To most people, loneliness is not a word that meshes with introversion. Everyone knows that introverts value their alone time almost more than anything else. As Susan Cain wrote in Quiet, “Solitude matters, and for some people, it's the air they breathe.” Read more
Introverts can be perfectly happy alone, or terribly lonely in a crowd. But if introverts are at any particular risk for loneliness, it could be because we set a high bar for friendship. We desire and require deep connections and would rather be lonely alone than in a crowd.
An introvert's private space is unlikely to have a lot going on in terms of noise, conversation and other people. ... Introverts require "less stimulation from the world in order to be awake and alert than extroverts do," according to Cain's website, Quiet Revolution.
Yes, introverts like and need quiet and solitude, but that's not the whole story. Introverts are people, and people need people. That's human nature. ... A lot of public discussion of introversion is about how WE WANT TO BE ALONE.
Yes, an introvert can hate being alone.
Lack of alone time can make an introvert feel panicked, depressed, and even hopeless. They might become sensitive to lights, loud noises, physical touch, and other stimuli. When everything is just too much, and it feels like there's no way out, breakdowns are inevitable.
When Introverts become angry, they tend to hold everything inside, hiding their anger from others and even from themselves. Or at least this is what most people think. ... When Introverts become angry, they may try to repress their feelings. But their efforts will be only partially successful.
A recent study from the University of Helsinki found that participants reported higher levels of fatigue three hours after socializing — whether they were an introvert or an extrovert. ... It makes sense that both introverts and extroverts would feel tired after socializing, because socializing expends energy.
Introverts have the most down-to-earth relationships because of their loyal natures. ... Being an introvert is naturally attractive because others can trust them with their secrets and vulnerabilities. The type of confidence people have in introverts makes them stand out from the crowd.
We introverts love to get out of plans we weren't too excited about in the first place. ... And it's not just because we love being alone at home. Solitude is great, but there are other reasons introverts would often rather stay home than go out and mix and mingle.

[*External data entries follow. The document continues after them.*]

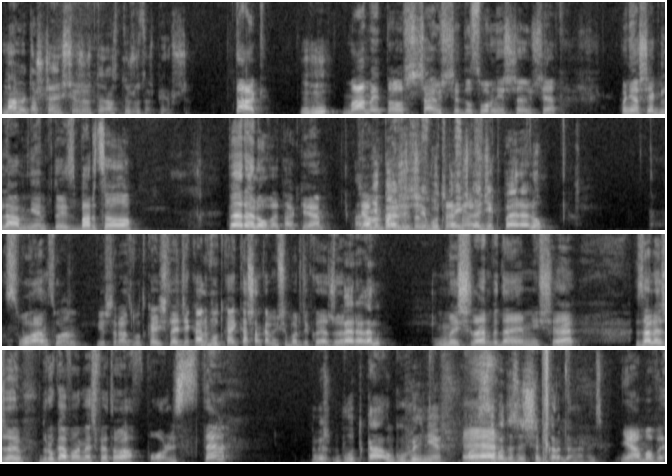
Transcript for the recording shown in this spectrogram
Mamy to szczęście, że teraz ty rzucasz pierwszy. Tak. Mhm. Mamy to szczęście, dosłownie szczęście, ponieważ jak dla mnie to jest bardzo PRL-owe takie. A nie kojarzy powiedział, ci że się wódka i śledzik PRL-u? Słucham, słucham. Jeszcze raz, wódka i śledzik, Mhm. ale wódka i kaszanka mi się bardziej kojarzy. PRL-em? Myślę, wydaje mi się, zależy druga wojna światowa w Polsce. No wiesz, wódka ogólnie w Polsce E. była dosyć szybko robiona, więc... Nie ma mowy.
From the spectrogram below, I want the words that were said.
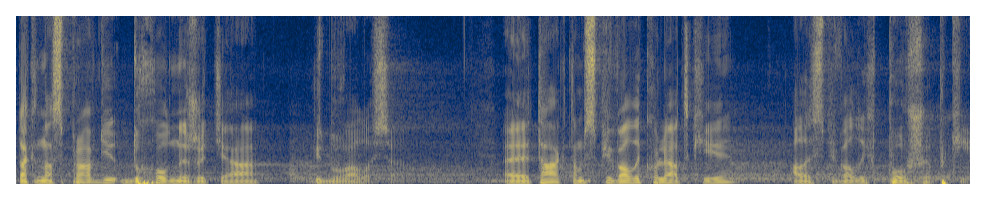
так насправді духовне життя відбувалося. Е, Так, там співали колядки, але співали їх пошепки.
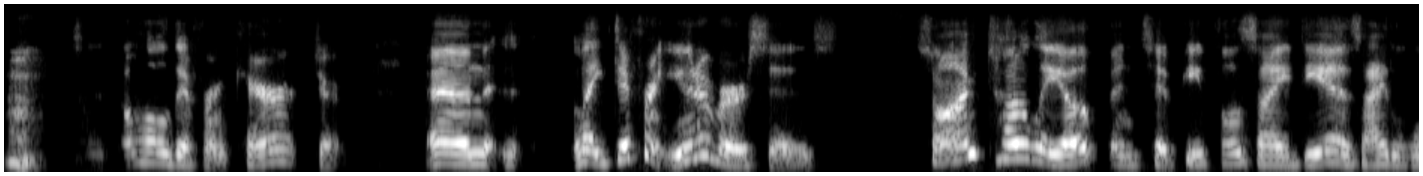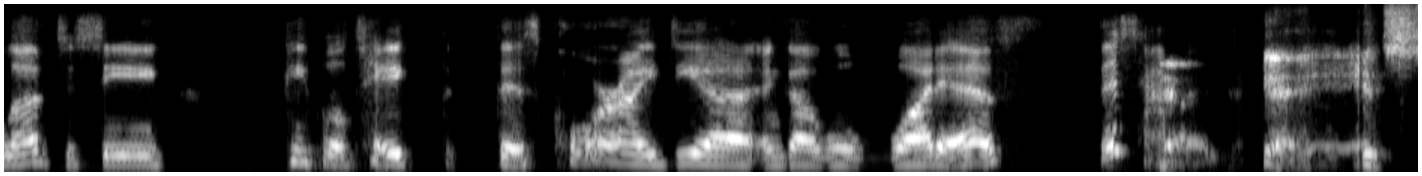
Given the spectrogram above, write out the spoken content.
Hmm. so it's a whole different character and like different universes so i'm totally open to people's ideas. I love to see people take th- this core idea and go well what if this happened? Yeah i- it's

Yes. Introverts are not banned from going out and having fun. However, if you are an introvert under the definition that external activities and excitations tend to be draining, you may find that there is a limit to how much “fun” you can have.

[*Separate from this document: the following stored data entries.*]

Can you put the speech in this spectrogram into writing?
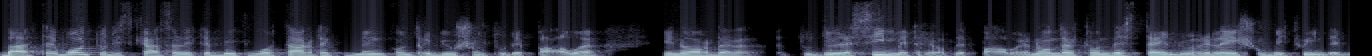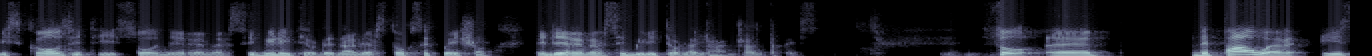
But I want to discuss a little bit what are the main contributions to the power in order to do the symmetry of the power, in order to understand the relation between the viscosity, so the reversibility of the Navier-Stokes equation, and the reversibility of Lagrangian trace. So uh, the power is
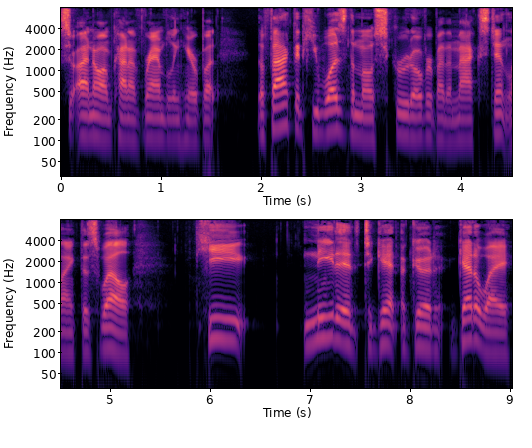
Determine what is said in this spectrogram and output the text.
so I know I'm kind of rambling here, but the fact that he was the most screwed over by the max stint length as well, he needed to get a good getaway,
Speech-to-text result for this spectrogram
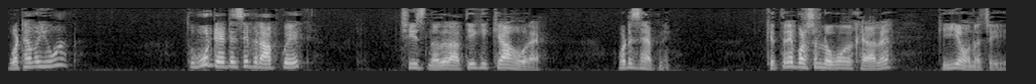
وٹ ایور یو وانٹ تو وہ ڈیٹے سے پھر آپ کو ایک چیز نظر آتی ہے کہ کیا ہو رہا ہے. وٹ از ہیپنگ کتنے پرسینٹ لوگوں کا خیال ہے کہ یہ ہونا چاہیے؟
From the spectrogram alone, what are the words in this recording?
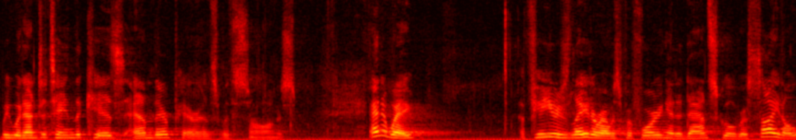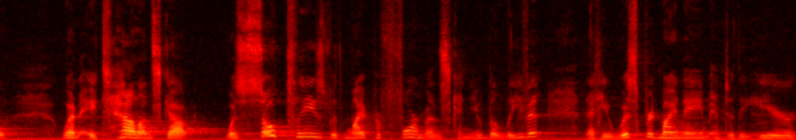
We would entertain the kids and their parents with songs. Anyway, a few years later, I was performing at a dance school recital when a talent scout was so pleased with my performance, can you believe it, that he whispered my name into the ear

An introvert is a person with qualities of a personality type known as introversion, which means that they feel more comfortable focusing on their inner thoughts and ideas, rather than what's happening externally. They enjoy spending time with just one or two people, rather than large groups or crowds.
Many introverted people do have several close friends, but the fact remains that introverts will always need time to recharge alone. Friends fulfill important social and emotional needs, but interaction can still drain your resources.

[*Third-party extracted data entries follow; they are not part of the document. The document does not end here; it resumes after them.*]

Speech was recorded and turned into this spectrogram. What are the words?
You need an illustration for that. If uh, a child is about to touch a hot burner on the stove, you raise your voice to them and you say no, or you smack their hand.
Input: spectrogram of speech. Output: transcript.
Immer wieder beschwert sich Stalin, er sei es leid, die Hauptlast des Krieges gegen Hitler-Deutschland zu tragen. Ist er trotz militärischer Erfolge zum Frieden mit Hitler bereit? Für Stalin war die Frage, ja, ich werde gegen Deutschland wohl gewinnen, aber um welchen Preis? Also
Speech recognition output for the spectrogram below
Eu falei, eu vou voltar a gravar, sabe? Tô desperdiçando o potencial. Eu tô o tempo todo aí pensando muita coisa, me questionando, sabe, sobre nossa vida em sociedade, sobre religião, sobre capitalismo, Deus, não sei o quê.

Introverts usually prefer being alone, and that includes when crying, too. Recently, I took a vacation with my husband's family. ... I think it's a special talent most introverts have for carving out solace without being physically isolated.
Although everyone is “lazy” sometimes, when introverts are relaxing in their bedroom, it's probably because they're trying to lower their stimulation level and recharge their energy.
Researchers found that after three hours after socializing, participants reported higher levels of fatigue. Surprisingly, these effects were found to be true for both introverts and extroverts.
Sharing thoughts and feelings appropriately with others is a stress-reducing formula for interaction. An introvert typically does not express emotions and feelings freely. In fact, it is draining for them to do so. Self-expression allows others to understand what we are thinking and feeling.
Turns out, the introvert's overthinking is related to the level of activity in our brains. According to Dr. ... This means that introverts may process more information per second than extroverts, which helps explain why introverts are prone to overthinking.
Introverts provide the opportunity for their dating partner to slow down, reflect on things, and become more introspective. Likewise, if you're an extravert, you can provide your partner with the opportunity to try new things and meet new people. The key is forget all the social stigma surrounding introversion.
An introvert loves you when they want you to be at their house hanging out, doing nothing but talking and ordering dinner on a Friday night, not when they want to take you out to parties and on fancy dates and change their online relationship status.
Introverts often get mislabelled as “moody” or “anti-social”, when the fact is that, when cared for correctly, they're neither. The trick is that they're likely to become moody, and may seem anti-social, if you try to treat them like an extrovert– Your spending the weekend at home alone? That's awful!
Introverts don't necessarily need more sleep than extroverts (or anyone else, for that matter), but they definitely need more rest than most people — and yes, there's a difference between "rest" and "sleep."